Assignment
Every record is to be copied unchanged, except that its pictures are removed.

Records for this exercise
___

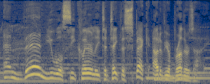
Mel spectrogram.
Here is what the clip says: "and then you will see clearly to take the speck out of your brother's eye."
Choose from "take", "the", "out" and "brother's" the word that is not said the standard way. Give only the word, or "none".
none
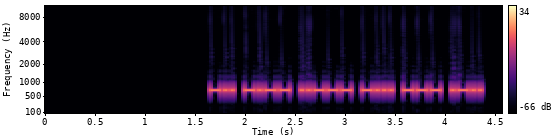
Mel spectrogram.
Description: Morse code, heard as a keyed tone, about 36 wpm, 700 Hz. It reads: DY2BOL
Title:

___

Solved problem
Mel spectrogram.
Here is what the clip says: "and then you will see clearly to take the speck out of your brother's eye."
Choose from "take", "the", "out" and "brother's" the word that is not said the standard way. Give only the word, or "none".
none
Mel spectrogram.
Description: Morse code, heard as a keyed tone, about 36 wpm, 700 Hz. It reads: DY2BOL
Title:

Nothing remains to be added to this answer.